Informational and emotional needs of long-term survivors of breast cancer
Article first published online: 4 AUG 2005
Journal of Advanced Nursing
Volume 51, Issue 5, pages 520–528, September 2005
How to Cite
Vivar, C. G. and McQueen, A. (2005), Informational and emotional needs of long-term survivors of breast cancer. Journal of Advanced Nursing, 51: 520–528. doi: 10.1111/j.1365-2648.2005.03524.x
- Issue published online: 4 AUG 2005
- Article first published online: 4 AUG 2005
- Accepted for publication 3 August 2004
- breast cancer survivors;
Aims. This paper presents a review of the informational and emotional needs of long-term breast cancer survivors, with particular attention to the different needs of women according to their age and to critiquing healthcare provision to these women.
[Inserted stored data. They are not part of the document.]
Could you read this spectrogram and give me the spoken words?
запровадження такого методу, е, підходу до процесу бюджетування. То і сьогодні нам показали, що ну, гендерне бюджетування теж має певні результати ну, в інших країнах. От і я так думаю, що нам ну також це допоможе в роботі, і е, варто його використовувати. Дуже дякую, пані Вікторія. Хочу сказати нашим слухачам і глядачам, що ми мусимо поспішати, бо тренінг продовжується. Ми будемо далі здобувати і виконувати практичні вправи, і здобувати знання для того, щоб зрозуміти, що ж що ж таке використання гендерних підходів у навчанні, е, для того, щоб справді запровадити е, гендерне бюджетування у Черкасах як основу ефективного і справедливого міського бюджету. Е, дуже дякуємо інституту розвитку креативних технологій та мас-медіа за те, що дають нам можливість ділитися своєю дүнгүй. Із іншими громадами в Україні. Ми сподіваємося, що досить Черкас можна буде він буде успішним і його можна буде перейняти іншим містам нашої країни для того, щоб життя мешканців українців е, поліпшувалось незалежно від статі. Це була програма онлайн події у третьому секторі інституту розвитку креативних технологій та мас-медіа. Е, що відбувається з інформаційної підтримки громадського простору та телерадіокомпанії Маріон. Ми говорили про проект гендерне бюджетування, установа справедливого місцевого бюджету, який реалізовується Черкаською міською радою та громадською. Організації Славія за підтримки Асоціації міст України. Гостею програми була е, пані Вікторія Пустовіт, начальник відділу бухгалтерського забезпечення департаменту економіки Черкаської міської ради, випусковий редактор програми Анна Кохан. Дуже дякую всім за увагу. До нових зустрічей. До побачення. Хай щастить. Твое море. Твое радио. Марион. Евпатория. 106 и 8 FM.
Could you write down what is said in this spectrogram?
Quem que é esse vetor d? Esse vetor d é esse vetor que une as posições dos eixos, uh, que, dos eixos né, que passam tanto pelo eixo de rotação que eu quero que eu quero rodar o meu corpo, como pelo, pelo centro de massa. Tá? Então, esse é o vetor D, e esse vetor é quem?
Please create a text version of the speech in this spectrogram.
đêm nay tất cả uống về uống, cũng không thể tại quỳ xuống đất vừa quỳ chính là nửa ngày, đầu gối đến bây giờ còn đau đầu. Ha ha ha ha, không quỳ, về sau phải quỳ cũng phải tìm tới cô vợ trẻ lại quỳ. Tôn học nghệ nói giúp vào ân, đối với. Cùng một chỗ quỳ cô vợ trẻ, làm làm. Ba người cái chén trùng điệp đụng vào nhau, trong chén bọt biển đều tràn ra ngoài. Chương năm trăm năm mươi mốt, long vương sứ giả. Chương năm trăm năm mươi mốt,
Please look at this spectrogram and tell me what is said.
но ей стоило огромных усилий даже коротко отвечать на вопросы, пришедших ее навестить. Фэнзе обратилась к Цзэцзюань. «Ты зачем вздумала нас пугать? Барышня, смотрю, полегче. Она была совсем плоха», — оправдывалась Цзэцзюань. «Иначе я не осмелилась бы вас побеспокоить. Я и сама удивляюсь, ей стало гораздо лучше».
Background. Women with a history of breast cancer are the largest group of cancer survivors. While they may be disease-free, their cancer diagnosis has ongoing physical and psychosocial implications for their lives and well-being.
Methods. A literature search for the period 1985 to March 2004 was undertaken using the CINAHL, MEDLINE, CANCERLIT, PubMed and CUIDEN databases and the keywords long-term, breast cancer survivors, needs and social support. Hand-searching was also done, and reference lists of papers were examined for relevant studies.
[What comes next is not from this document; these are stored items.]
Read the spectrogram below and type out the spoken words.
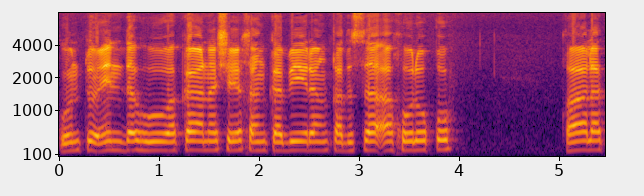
كنت عنده وكان شيخا كبيرا قد ساء خلقه. قالت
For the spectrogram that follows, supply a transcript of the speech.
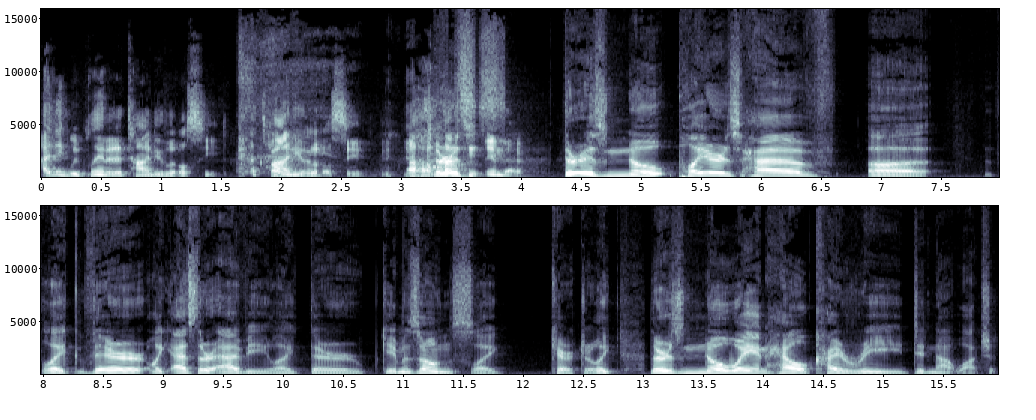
I think we planted a tiny little seed, a tiny little seed. There is- in there. there is no players have uh like their like as their Avi like their Game of Zones like character like there's no way in hell Kyrie did not watch it.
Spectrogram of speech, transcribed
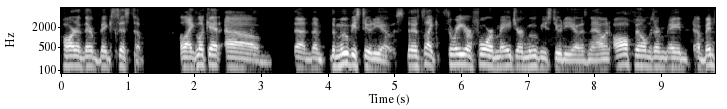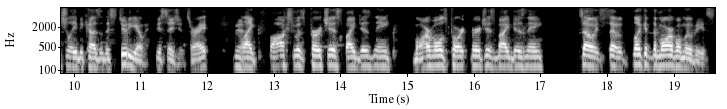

Results. Survivors of breast cancer continue to experience informational and emotional needs during their long-term survivorship, and variation in the amount and type of support required is age-related. However, women's needs are often unmet by oncology teams and they have to find other sources of support, such as self-help groups. Thus, ongoing care is required after completion of medical treatment, and nurses have a significant contribution to make here.
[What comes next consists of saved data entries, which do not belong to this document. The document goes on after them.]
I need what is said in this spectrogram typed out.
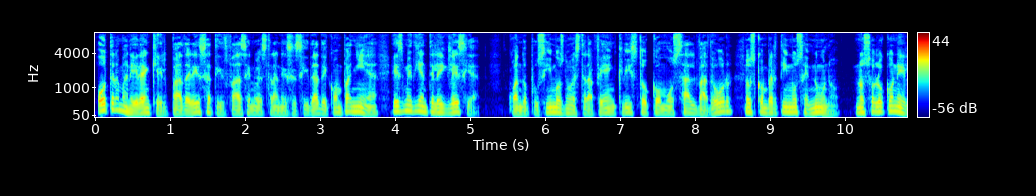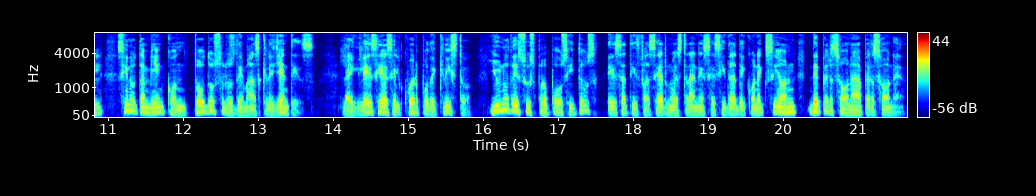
Otra manera en que el Padre satisface nuestra necesidad de compañía es mediante la Iglesia. Cuando pusimos nuestra fe en Cristo como Salvador, nos convertimos en uno, no solo con Él, sino también con todos los demás creyentes. La Iglesia es el cuerpo de Cristo, y uno de sus propósitos es satisfacer nuestra necesidad de conexión de persona a persona.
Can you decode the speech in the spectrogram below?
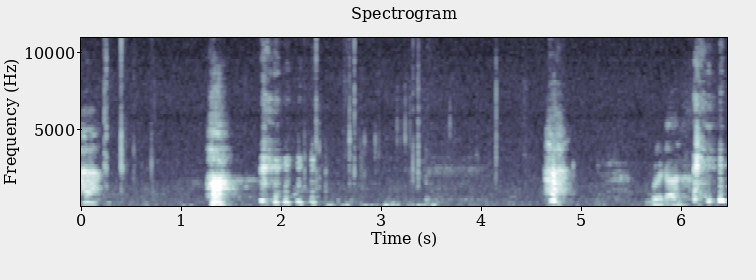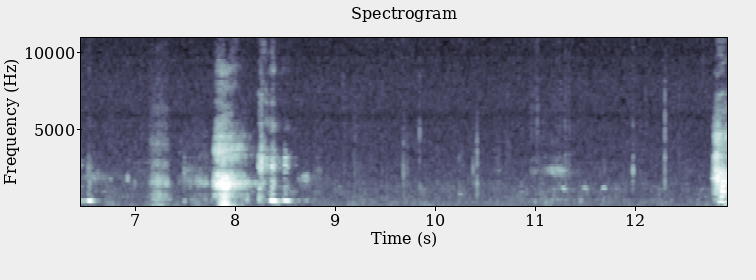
Ha. Ha. Balik ka. Ha.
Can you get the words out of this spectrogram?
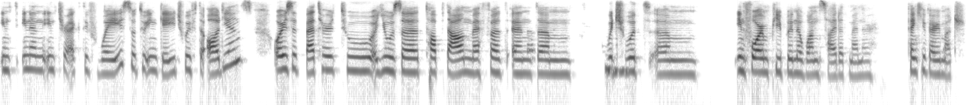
in, in an interactive way, so to engage with the audience? Or is it better to use a top-down method and um, which mm-hmm. would um, inform people in a one-sided manner? Thank you very much.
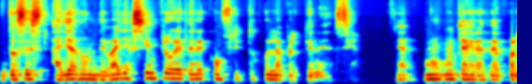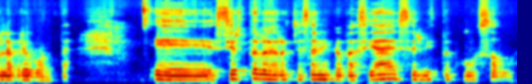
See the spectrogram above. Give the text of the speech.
Entonces, allá donde vaya, siempre voy a tener conflictos con la pertenencia. Muchas gracias por la pregunta. Eh, ¿Cierto lo de rechazar mi capacidad de ser vistos como somos?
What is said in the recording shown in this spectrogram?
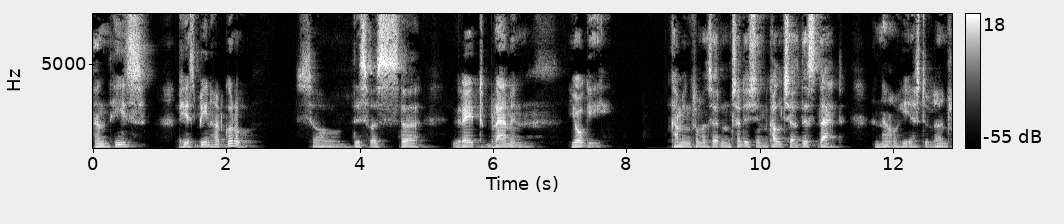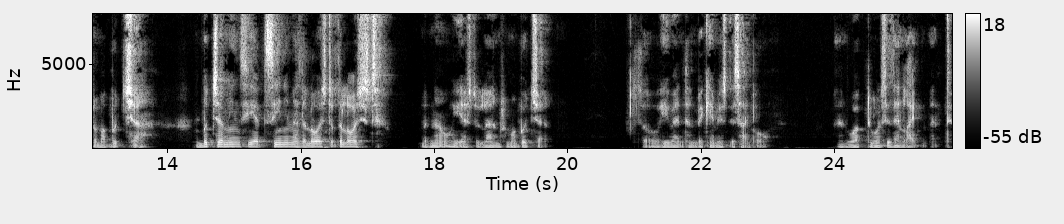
And he's he has been her guru. So this was the great Brahmin yogi coming from a certain tradition, culture, this, that. Now he has to learn from a butcher. Butcher means he had seen him as the lowest of the lowest, but now he has to learn from a butcher. So he went and became his disciple and worked towards his enlightenment.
Conclusions. Nursing research on long-term breast cancer survivorship is limited. Future studies need to investigate the unmet needs of long-term survivors of breast cancer and, specifically, explore the kind of support women would like to receive from oncology teams, and particularly from breast cancer nurses.